The inspiration for our annual holiday tradition comes from Ryan Toppling, author of the book “Christmas Around the Fire” (Tan, $29.99). The book was born out of Toppling’s experience of reading aloud with his family over the holiday season. After years of gathering with his wife and their nine children around the fireplace to hear short stories, essays and poems, he compiled a list of their favorites and put together the collection featuring works from Augustine to Chesterton with a little bit of Tolstoy and Dickens sprinkled in between.
“What unites these selections is that each, in its own way, points us back to the miracle of the Babe in Bethlehem. Just as his birth needed Mary, Joseph, Angels, and also an ox, an ass, and lowly shepherds, so also does the Holy Child’s message need our voices — the voices of poets, priests, parents, philosophers, and storytellers to carry his love into our hearts,” Toppling writes.
Here are some of our favorites from the past years of hosting Christmas stories around the fire.

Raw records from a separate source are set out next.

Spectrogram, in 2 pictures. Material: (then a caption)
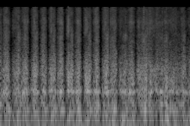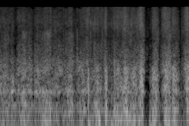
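Foam. Fingertips and short nails scratch and rub a black foam windscreen on a microphone, making a dense, muffled, low-heavy rustle with rapid rhythmic strokes. The scraping stays steady throughout, with a few louder bursts near the end and almost no bright content.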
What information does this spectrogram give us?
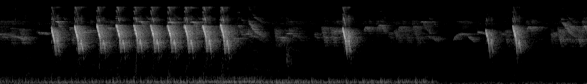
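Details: Bar-winged prinia singing, played to stimulate other prinias into song. A rapid string of about ten sharp, high chips opens the passage, then scattered single high notes follow. A low hum sounds underneath for the first four seconds.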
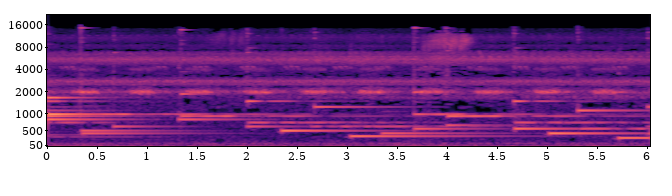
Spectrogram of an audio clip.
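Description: Music box playing a slow, gentle melody of single plucked notes that ring and fade, over a steady background of chirping crickets.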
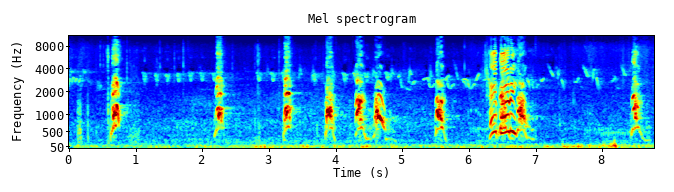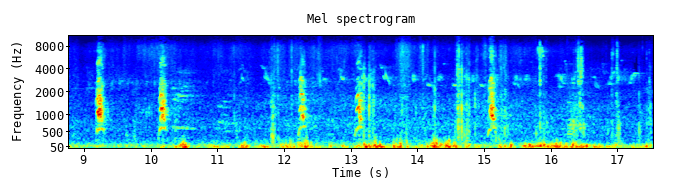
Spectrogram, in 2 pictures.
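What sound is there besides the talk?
small dog barking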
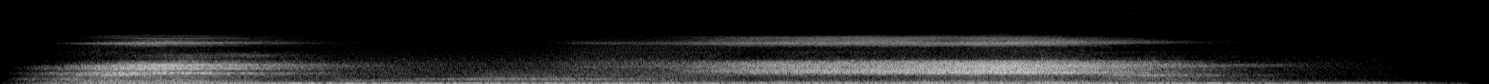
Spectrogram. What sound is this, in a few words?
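a few ominous ghostly whispers; abandoned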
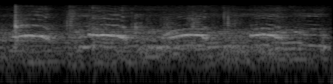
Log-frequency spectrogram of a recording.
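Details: Two-week-old Weimaraner pups in their whelping box, with four short, thin squeaks at an even pitch in under two seconds.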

Some are stories that we’ve read from the pages of “Christmas Around the Fire,” while others are ones friends have shared between sips of hot cocoa and a glass of red wine:

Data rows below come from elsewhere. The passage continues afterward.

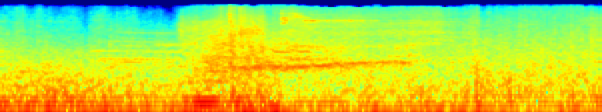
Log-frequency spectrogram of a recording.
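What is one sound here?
A lightsaber hums and swings.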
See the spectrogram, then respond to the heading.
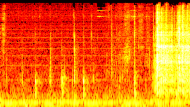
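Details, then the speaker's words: Losi Super Baja Rey front differential, turned by hand before teardown: uneven dry clicks about three a second, then a harsh rattle as it spins faster; the gears sound dry with no grease. "So here it is, and it does not sound too good. Sounds pretty bad, actually."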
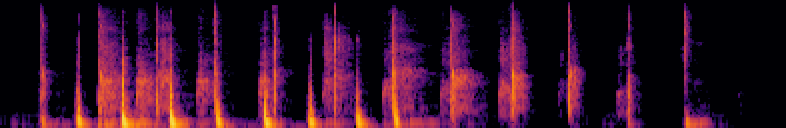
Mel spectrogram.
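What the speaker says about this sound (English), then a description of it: "Let's clap it up." A small group claps together during an Isupk Brotherhood class, sharp distinct claps in a loose, fast rhythm that slows and thins toward the end, close and fairly loud, with no talking.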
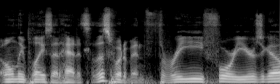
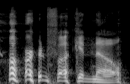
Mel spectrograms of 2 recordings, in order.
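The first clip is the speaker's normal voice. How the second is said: slow, drawn-out no through a laugh; laugh, then stretch out the refusal; 4 semitones higher, slower than usual. Retold or imitated. Storyteller repeating his buddy's refusal of fruity beer, amused.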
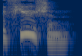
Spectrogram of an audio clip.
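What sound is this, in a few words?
"effusion", British English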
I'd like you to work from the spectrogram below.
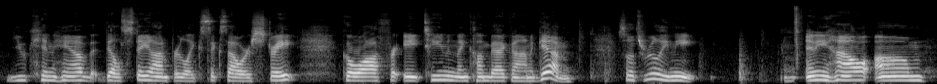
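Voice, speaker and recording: A woman casually narrating a tour of her small cabin, filming with a handheld camera, chatty and relaxed with lots of ums. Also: fairly low pitch. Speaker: homesteading vlogger giving a home tour.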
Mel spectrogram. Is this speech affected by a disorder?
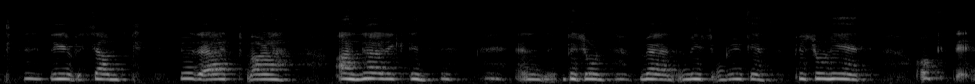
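Yes: dyskinetic cerebral palsy, severe.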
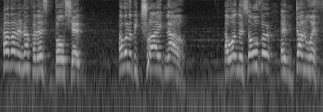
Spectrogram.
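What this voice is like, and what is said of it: Angry shouting. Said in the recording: “keep your voice down ... I'll stop shouting”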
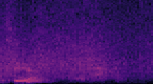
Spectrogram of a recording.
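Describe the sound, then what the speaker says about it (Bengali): Kolkata-style egg noodles are stir-fried in a pan over a gas flame, with a soft steady sizzle and a brief scrape of stirring near the start. "দেখুন নুডলসগুলো ভাজা হচ্ছে।"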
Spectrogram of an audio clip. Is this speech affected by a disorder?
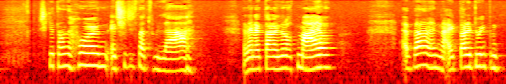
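Yes: deaf and hard of hearing; since childhood.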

Some Christmas classics to revisit
- “A Christmas Carol” by Charles Dickens
- “The Gift of the Magi” by O. Henry
- “A Christmas Dream, and How it Came to Be” by Louisa May Alcott
- “The Selfish Giant” by Oscar Wilde
- “The Modern Scrooge” by G.K. Chesterton
Poetry to ring in the New Year with
- “The Burning Babe” by Robert Southwell
- “The Three Kings” by Henry Wadsworth Longfellow
- “Christ’s Nativity” by Henry Vaughn
- “The Oxen” by Thomas Hardy
- “Hark, the Herald Angels Sing” by Charles Wesley
Essays and non-fiction to ponder
- “Christmas, Freedom, and Obedience” by George Wiegel
- “A Christmas Sermon” by St. Augustine
- “What Christmas Is as We Grow Older” by Charles Dickens
- “Rejoice, The Lord is Near” by St. Pope John Paul II
- “Keeping Christmas Local” by Joseph Pearce
This Christmas season, pick up a copy of “Christmas Around the Fire” by Toppling or browse your library shelves for a good book of Christmas poetry. You might not have a cozy fireplace to gather around in your home, but much more important than the fireplace are those who gather in your home and the memories you make together.